Iona: It’s too hard to picture but probably loads. This year… that will take a while to calculate. Can you give me a moment. [pause] Um, this is gonna take a while because there are so many. [counts] Ok, it’s three plays this year but I am sure I’m going to be seeing more. I really love theatre. I am in a drama club at school and we are going to be doing Aladdin. I’m lady in waiting two. At one point there’s going to be liquorice thrown at us and we get to eat it. [Long digression on school play follows, as well as a rendition of her pivotal line “I don’t know what all the fuss is about.”]
One other thing is, I have one of my friends in drama who is lady in waiting three called Celine. Acting companions are important because we have to wait a really long time to get on stage so we bring games to take the time away. Please can we make sure we put Celine in the article? Can I print it out and bring it into school?
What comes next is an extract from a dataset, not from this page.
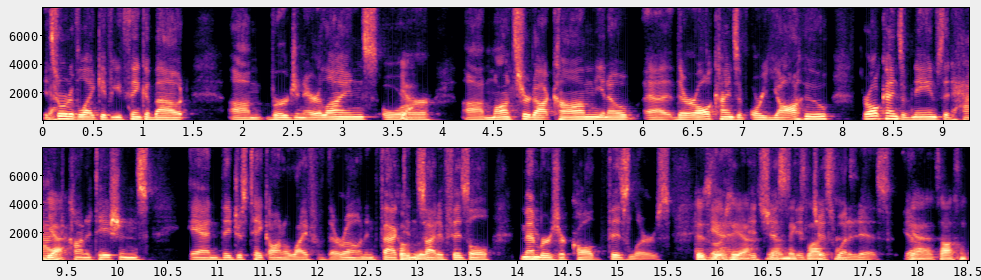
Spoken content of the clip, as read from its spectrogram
It's yeah. sort of like if you think about um, Virgin Airlines or yeah. uh, Monster.com. You know, uh, there are all kinds of, or Yahoo. There are all kinds of names that have yeah. connotations and they just take on a life of their own. In fact, totally. inside of Fizzle, members are called Fizzlers. Fizzlers, yeah, it's just, yeah, it it's just what it is. Yeah. yeah, it's awesome.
Alice: Ok I’ll make sure. But what will people say when they read our review?
Iona: They’ll probably read through it carefully and think for a while, whether they want to see it or not.
Alice: Ok. And if you had to do a concluding line how would you sum it up?
Iona: I don’t think I can do that it’s too big and amazing to sum up.
Alice: What words would you use to describe it?
Iona: Is there such a word as carbifan? I don’t think anyone will know what that is. I made it as an abbreviation so it can be just one word that means cardboard fantastic. In a longer sentence that would be “it was fantastic how they projected it onto cardboard.”